including being punched, pulled and kicked. Many children who were assaulted
required medical treatment for their injuries, some for lengthy periods of time.
Children in this study were frequently restrained both mechanically, such as being
held down with belts or chairs (10.9%, n=6) and physically, by being sat on or held
(58.1%, n=32).
50.9% (n=28) of children were detained in unsuitable and unsafe structures and were
prevented from leaving. Schools had various names for these structures including
‘calm rooms’, ‘time out spaces’ and ‘playgrounds’. In reality, parents reported that
these spaces were storerooms, cupboards and unused buildings with windows blacked
out and lights shut off. A range of serious physical injuries resulted from this practice,
including extensive bruising, cuts to the body and vomiting. Emotional injuries
resulting from these practices were reported as extensive, and included severe anxiety,
school refusal, sleep disorders, Post Traumatic Stress Disorder (PTSD) and suicide
attempts.

4
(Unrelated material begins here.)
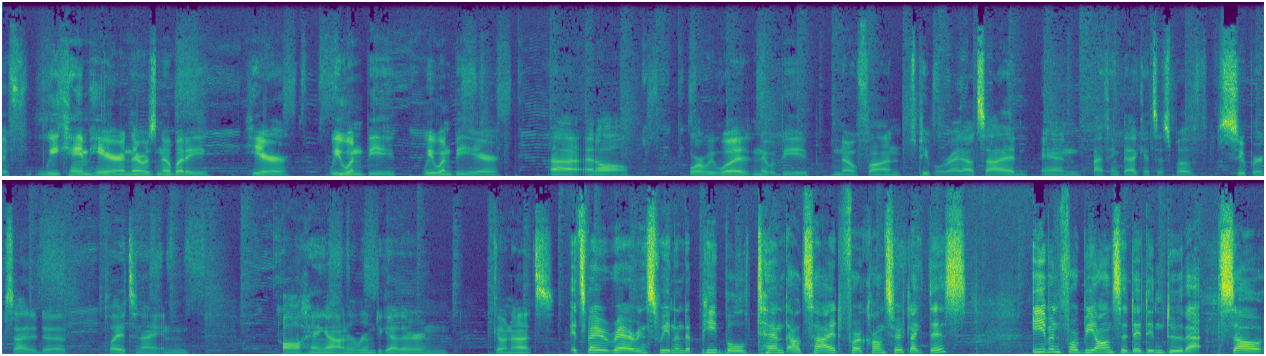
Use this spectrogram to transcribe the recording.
if we came here and there was nobody here, we wouldn't be we wouldn't be here uh, at all, or we would, and it would be no fun. There's people right outside, and I think that gets us both super excited to play tonight and all hang out in a room together and go nuts. It's very rare in Sweden that people tent outside for a concert like this. Even for Beyoncé, they didn't do that. So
Alarmingly, 16.3% (n=9) of parents reported that their disabled child had been
tortured at school. Abuses in this category included being kicked in the head and
being left locked up for long periods of time in extreme temperatures without access
to water.
The largest category of violation was that of cruel, inhuman or degrading
treatment, with 61.8% (n=34) of parents reporting a range of practices in this
category. Examples include being made to stand in front of the class while being
degraded for lack of knowledge, being dragged across school grounds in front of
peers and not attending to a child’s personal care needs.

Actions Taken and Responses
Parents took a range of actions as a result of discovering the abuses, with 95% (n=52)
contacting school staff. Parents reported that responses from the school to their
complaints were insufficient, including denial of the incident/s, lack of transparency
during complaint procedures and negative treatment of the child and parents as a
result of complaining, including suspension and expulsion of the child from school.
58.1% (n=32) of parents made a formal complaint through Education Departments,
Ombudsmen, Local, State and Federal members of Parliament, the Police, the Human
Rights and Equal Opportunities Commission and Solicitors. Those parents who did
not make a formal complaint cited reasons including not being aware that they could
make a complaint, fear of reprisal to the child by school staff and lack of funds to
pursue legal action.
Overwhelmingly, parents were not satisfied with the results of their complaints. A
theme emerged that internal inquiries conducted by Departments of Education
protected teachers and schools. A disturbing trend was the many cases that reported
that Police, although sometimes sympathetic, stated that further action could not be
taken as the child involved was a ‘special needs’ child. In Queensland, several parents
report that Police informed them that no action could be taken due to section 280 of
the Criminal Code (Queensland Consolidated Acts 1899, s280), which states that ‘It is
lawful for a parent or a person in the place of a parent, or for a schoolteacher or
master, to use, by way of correction, discipline, management or control, towards a
child or pupil, under the person's care such force as is reasonable under the
circumstances’.
Reference
Queensland Consolidated Acts, Queensland Statutes s280 (1899).

5